My main point is, erotic references are where you find them. Just like a little kid raised without war toys will take a stick and turn it into a gun, adolescents (and grownups) will take a baseball bat or a watermelon and imagine all kinds of things. Right now I'm re-reading Cold Comfort Farm, a spoof of rural English life written by Stella Gibbons in 1932. Mr. Mybug, a minor character, bores the heroine during their country walks by finding sexual imagery in the birch trees and everything else he sees: "The stems reminded Mr. Mybug of phallic symbols and the buds made Mr. Mybug think of nipples and virgins... there were few occasions when he was not reminded of a pair of large breasts by the distant hills... God! those rhododendron buds had a phallic, urgent look!"
Even as I write, my teenager is up in his room, giggling. However, I'm pretty certain he's not giggling at footage of rhododendrons, unless enormous "phallic, urgent" buds — carrying heavy artillery — are being animated and blown apart in a Machinima video. Machinima are animated videos created through online games, or as Wikipedia says, "real-time virtual 3-D environments." If you want to know the true state of mind of the average American male, at least those under age thirty, spend ten minutes watching snippets of Machinima for one heck of a reality check. The humor is puerile, crude, violent, homophobic (and sometimes homo-erotic), misogynistic, scatological and phallo-centric. Machinimas abound with references to dicks, especially smelling them. My teenager finds this screamingly funny. That's why he's giggling upstairs.

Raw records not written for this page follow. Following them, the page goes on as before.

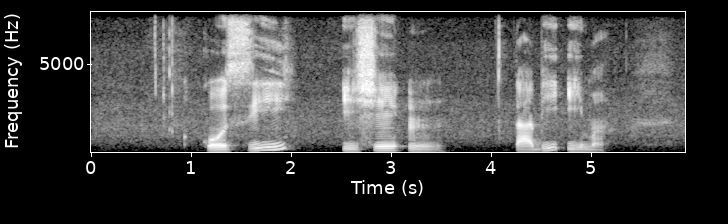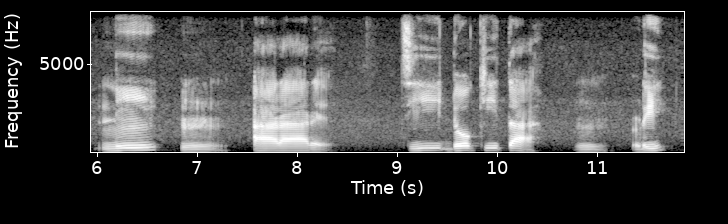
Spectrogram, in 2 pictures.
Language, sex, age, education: Yoruba, male, 30-45, tertiary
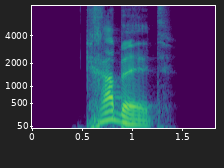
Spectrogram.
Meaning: inflection of krabbeln: 1. third-person singular present 2. second-person plural present 3. plural imperative
- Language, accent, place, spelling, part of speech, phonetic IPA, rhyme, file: German, Germany, Berlin, krabbelt, verb, [ˈkʁabl̩t], -abl̩t, De-krabbelt.ogg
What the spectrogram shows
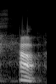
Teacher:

Dr. Daniel Amen, who writes books showing brain SPECT scans and how an overactive anterior cingulate gyrus or basal ganglia can really mess up your sex life, is a proponent of gender-based brain differences. He says, "testosterone beefs up the area of the brain that is interested in sex. This area is twice as large in men as in women. He really is more interested in sex." Judging by everything I've just written about teenage males, I could say, "maybe, maybe." But it's such a gender-binary statement that I really have to wonder what subtleties are missing here. And obviously, we all know tons of women (cis and otherwise) who have very, very strong sex drives, thank you very much!
Though I do find Dr. Amen's work really interesting in other respects, I have to wonder about the cultural biases of some of his interpretations. Is it really true that the general category of "men" really are more interested in having sex? Or is it that a larger number of their brain cells are actually more interested in cracking sexual jokes, discovering prurient interpretations of restaurant menus, and making ribald Machinimas? Only our pre-frontal (get it, frontal?!) cortex-or maybe our corpus callosum (rhymes with "cum")-really knows for sure.
Image via Wallenrock/Shutterstock.com.
Want to see your work here? Email us!